Two former University of Michigan professors filed a lawsuit against the school last week, alleging that they were illegally discriminated against and lost their jobs in retaliation for challenging structural patterns of discrimination and exclusion that pervade the institution. The lawsuit also claims that the school's well-publicized "diversity" campaigns are designed to deflect attention away from entrenched racism and a learning environment that's hostile for people of color. For junior Vikrant Garg, an activist of color who was recently harangued in the right-wing media for organizing in response to acts of hate and racism on campus, the lawsuit brings a much-needed sense of validation.
"It really frames how pervasive the things we really want to change are," Garg told Truthout.

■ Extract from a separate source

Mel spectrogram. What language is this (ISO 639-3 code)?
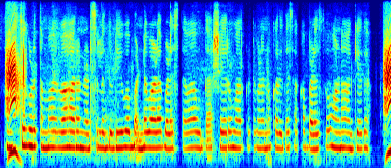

Last fall, racist and "alt-right" flyers appeared on campus, including a poster warning white women against dating Black men, citing a barrage of racist myths, including that "your kids probably wouldn't be smart." More recently, a hacker entered a professor's email account and sent students threatening messages that read: "Hi n*****s, I just wanted to say that I plan to kill all of you. White power! The KKK has returned!!! Heil Trump!!!!" The incidents followed a national wave of racially charged attacks and provocations from alt-right and white supremacist groupsemboldened by the rise of President Trump to the White House. Many of these incidents have occurred on college campuses across the country.